In a conference call with reporters ahead of the president’s trip, House Democrats predicted Mr. Obama’s efforts will fail.
Rep. Rosa DeLauro, New York Democrat, said it was “a bit odd for the president to push for TPP in Japan when he has not gotten fast-track negotiating authority from the Congress.”
Rep. Louise Slaughter, New York Democrat, went further, saying the White House “basically knows this is over.”
White House national security adviser Susan E. Rice wouldn’t say that Mr. Obama will clinch the trade deal during the trip, but she said the administration is getting close to a final agreement.
“We expect very much that the president’s travels and our continued work in the coming weeks and months on TPP will continue to yield progress,” she said. “And we expect that as a result of that we will be able to conclude an agreement.”

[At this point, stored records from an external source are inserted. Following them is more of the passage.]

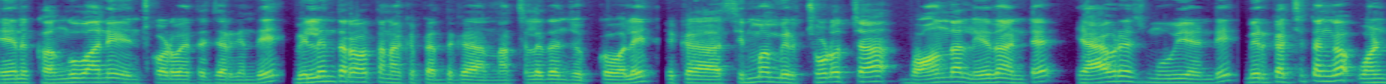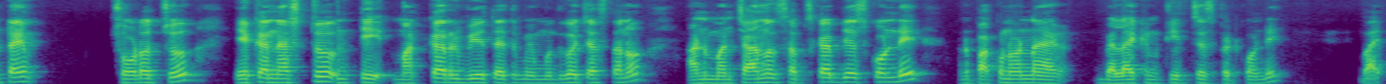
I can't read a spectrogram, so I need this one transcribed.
నేను కంగువాని ఎంచుకోవడం అయితే జరిగింది. వెళ్ళిన తర్వాత నాకు పెద్దగా నచ్చలేదని చెప్పుకోవాలి. ఇక సినిమా మీరు చూడొచ్చా? బాగుందా లేదా అంటే యావరేజ్ మూవీ అండి. మీరు ఖచ్చితంగా వన్ టైం చూడొచ్చు. ఇక నెక్స్ట్ మట్కా రివ్యూ అయితే మేము ముందుకు వచ్చేస్తాను. అండ్ మన ఛానల్ సబ్స్క్రైబ్ చేసుకోండి. అండ్ పక్కన ఉన్న బెల్ ఐకన్ క్లిక్ చేసి పెట్టుకోండి. బాయ్.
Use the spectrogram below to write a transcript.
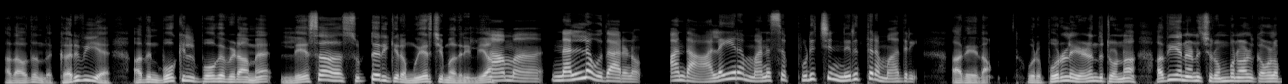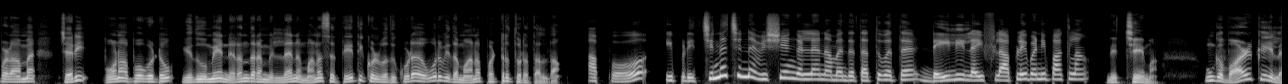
அதாவது அந்த கருவிய அதன் போக்கில் போக விடாம லேசா சுட்டெரிக்கிற முயற்சி மாதிரி இல்லையா? ஆமா நல்ல உதாரணம். அந்த அலையிற மனச புடிச்சு நிறுத்துற மாதிரி. அதேதான். ஒரு பொருளை இழந்துட்டோம்னா அதையே நினைச்சு ரொம்ப நாள் கவலைப்படாம சரி போனா போகட்டும் எதுவுமே நிரந்தரம் இல்லைன்னு மனசை தேத்திக் கொள்வது கூட ஒரு விதமான பற்றுத்துறத்தல் தான். அப்போ இப்படி சின்ன சின்ன விஷயங்கள்ல நம்ம இந்த தத்துவத்தை டெய்லி லைஃப்ல அப்ளை பண்ணி பார்க்கலாம். நிச்சயமா. உங்க வாழ்க்கையில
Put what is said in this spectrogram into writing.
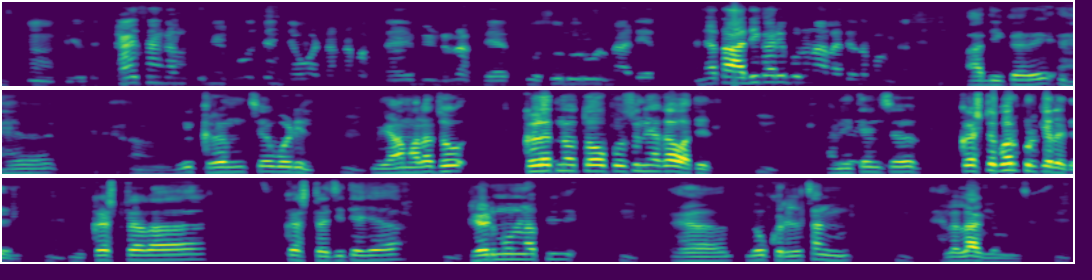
हा. काय सांगाल तुम्ही? रोज त्यांच्या वडिलांना बघताय मेंढर राखतायत कोसोदूर वरून आलेत. आणि आता अधिकारी बनून आला त्याचा मुलगा. अधिकारी अं, विक्रमचे वडील. म्हणजे आम्हाला जो कळत नव्हता तेव्हापासून या गावात आहेत आणि त्यांचं कष्ट भरपूर केलं त्यांनी. कष्टाला कष्टाची त्याच्या फेड म्हणून आपली अं, नोकरीला चांग ह्याला लागलं म्हणजे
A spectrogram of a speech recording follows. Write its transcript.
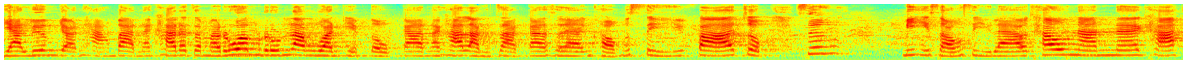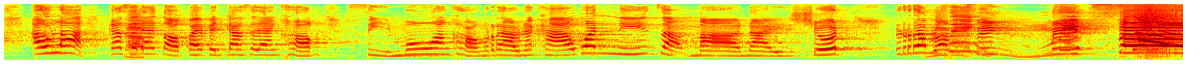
อย่าลืมหย่อนหางบัตรนะคะ เราจะมาร่วมรุ้นรางวัลเก็บตกกันนะคะ หลังจากการแสดงของสีฟ้าจบ ซึ่ง มีอีกสองสีแล้วเท่านั้นนะคะ เอาล่ะ การแสดงต่อไปเป็นการแสดงของสีม่วงของเรานะคะ วันนี้จะมาในชุดรัมรัมซิ่งซิ่งมิกเซอร์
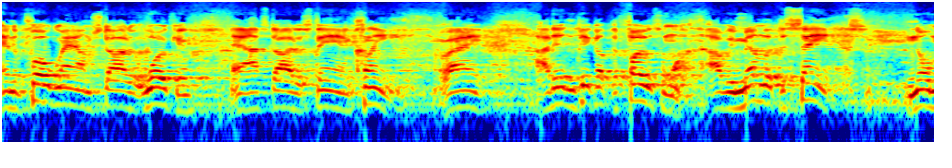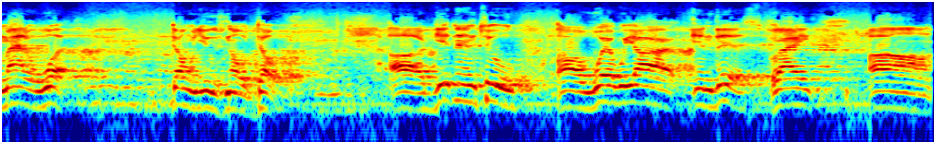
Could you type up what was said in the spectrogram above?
And the program started working and I started staying clean, right? I didn't pick up the first one. I remembered the sayings. No matter what, don't use no dope uh, getting into uh, where we are in this, right? Um,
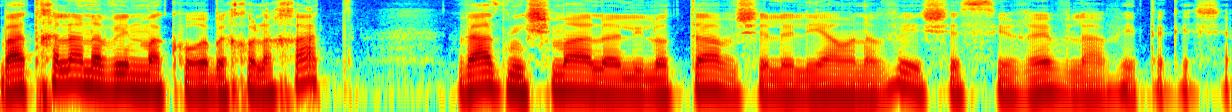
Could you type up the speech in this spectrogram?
בהתחלה נבין מה קורה בכל אחת, ואז נשמע על עלילותיו של אליהו הנביא, שסירב להביא את הגשם.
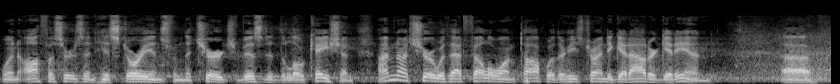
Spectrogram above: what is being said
when officers and historians from the church visited the location. I'm not sure with that fellow on top whether he's trying to get out or get in. Uh,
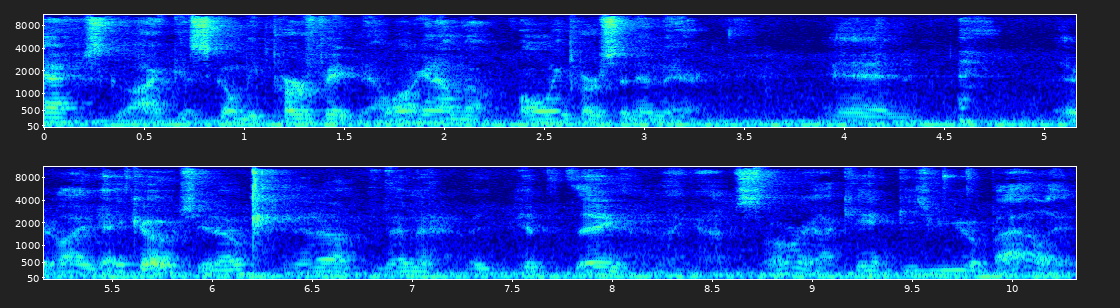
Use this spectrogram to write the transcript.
after school, I guess it's gonna be perfect. I walk in, I'm the only person in there. And they're like, hey, coach, you know, and uh, then they hit the thing. I'm like, I'm sorry, I can't give you a ballot.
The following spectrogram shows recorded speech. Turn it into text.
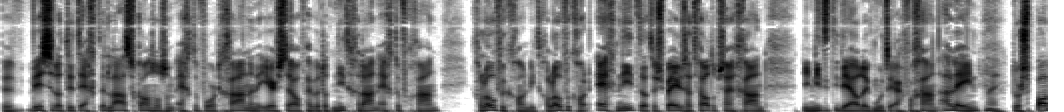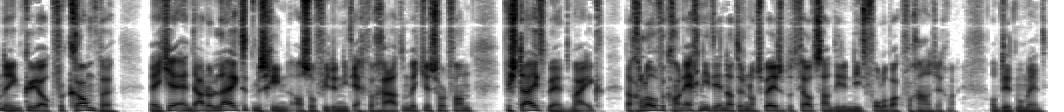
we wisten dat dit echt de laatste kans was om echt ervoor te gaan. En de eerste helft hebben we dat niet gedaan, echt ervoor gaan. Geloof ik gewoon niet. Geloof ik gewoon echt niet dat er spelers het veld op zijn gegaan die niet het idee hadden, ik moet er echt voor gaan. Alleen Nee. door spanning kun je ook verkrampen. Weet je, en daardoor lijkt het misschien alsof je er niet echt voor gaat, omdat je een soort van verstijfd bent. Maar ik, daar geloof ik gewoon echt niet in dat er nog spelers op het veld staan die er niet volle bak voor gaan, zeg maar, op dit moment.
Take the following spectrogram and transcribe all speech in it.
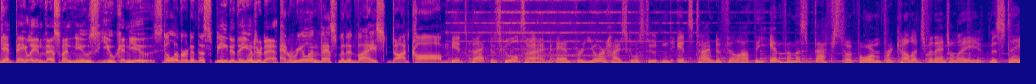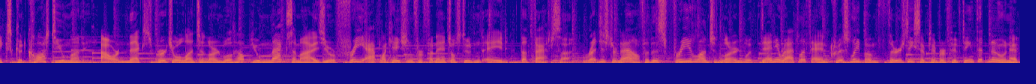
Get daily investment news you can use, delivered at the speed of the internet at realinvestmentadvice.com. It's back to school time, and for your high school student, it's time to fill out the infamous FAFSA form for college financial aid. Mistakes could cost you money. Our next virtual lunch and learn will help you maximize your free application for financial student aid, the FAFSA. Register now for this free lunch and learn with Danny Ratliff and Chris Liebum Thursday, September 15th at noon at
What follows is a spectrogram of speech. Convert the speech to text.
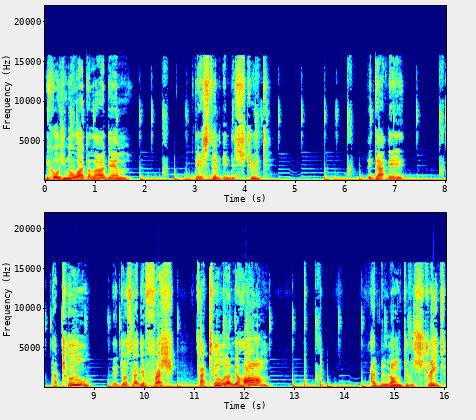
Because you know what? A lot of them, they're still in the street. They got their tattoo. They just got their fresh tattoo on their arm. I belong to the street.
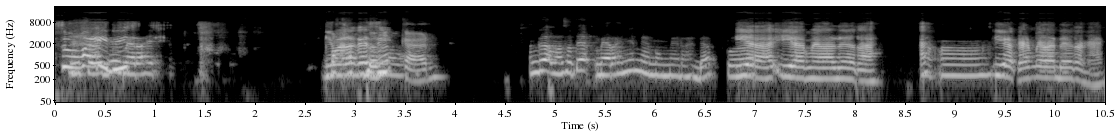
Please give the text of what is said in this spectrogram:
Sumpah ini. Gimana gak sih? Kan? Enggak, maksudnya merahnya memang merah dapet. Iya, iya merah darah. Eh, uh -uh. Iya kan merah darah kan.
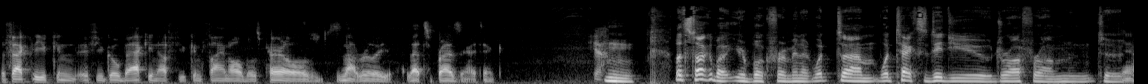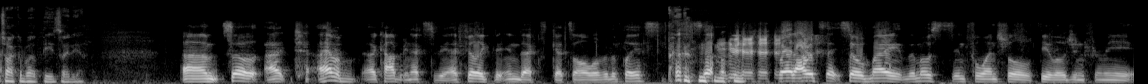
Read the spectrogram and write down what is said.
the fact that you can, if you go back enough, you can find all those parallels is not really that surprising, I think. Yeah. Hmm. Let's talk about your book for a minute. What um, what text did you draw from to yeah. talk about these ideas? Um, so I I have a, a, copy next to me. I feel like the index gets all over the place, so, but I would say so. My the most influential theologian for me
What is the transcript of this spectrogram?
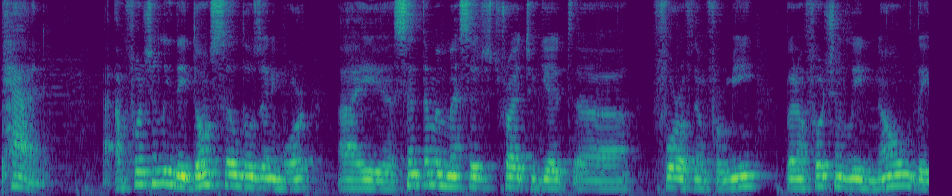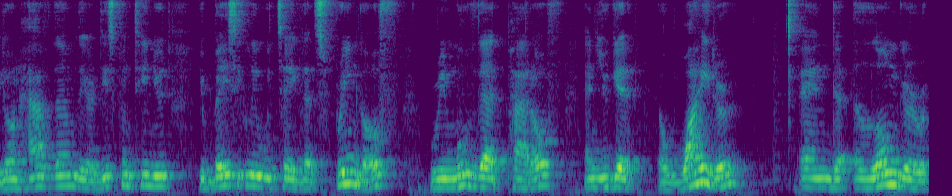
pad. Unfortunately, they don't sell those anymore. I uh, sent them a message, tried to get uh, four of them for me, but unfortunately, no, they don't have them. They are discontinued. You basically would take that spring off, remove that pad off, and you get a wider and a longer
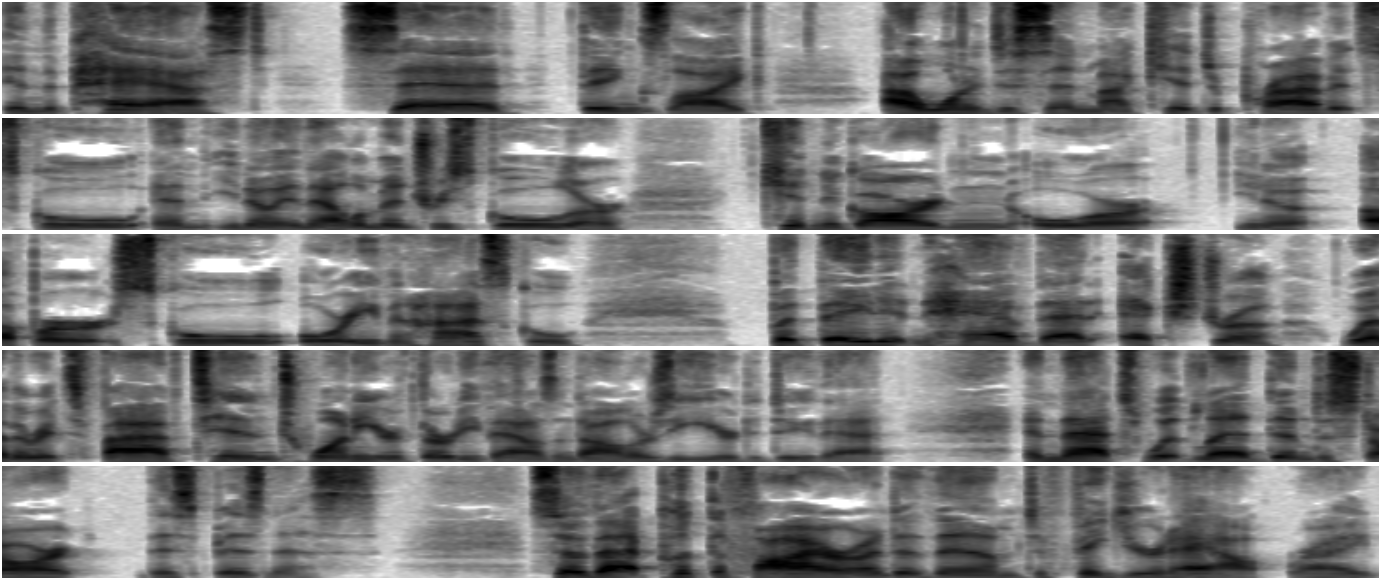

Mr. Obama will meet in Tokyo with Prime Minister Shinzo Abe, who is seeking a more robust role for Japan’s armed forces as tensions with China are rising. The president then will travel to South Korea to renew assurances with President Park Geun-hye about the U.S. alliance in the face of North Korea’s nuclear belligerence.
His arrival in South Korea also will come as Mrs. Park’s government is still grappling with one of the nation’s worst peacetime disasters, the sinking of a passenger ferry mostly filled with high-school students. Nearly 90 people were confirmed dead and more than 200 others were still missing Monday evening.
Mr. Obama’s visit to Malaysia will be the first there by a U.S. president since Lyndon Johnson. On Sunday, Mr. Obama will make a cultural visit to the National Mosque in Kuala Lumpur, followed by a meeting with Prime Minister Najib Razak and a town-hall meeting with young people from Asia at University of Malaya.
The president will wrap up his trip with a visit on Monday and Tuesday to the Philippines, where he will meet with President Benigno Aquino III. While there, he’ll speak with U.S. and Filipino service members and lay a wreath at the American Cemetery where more than 17,000 U.S. troops from World War II are buried.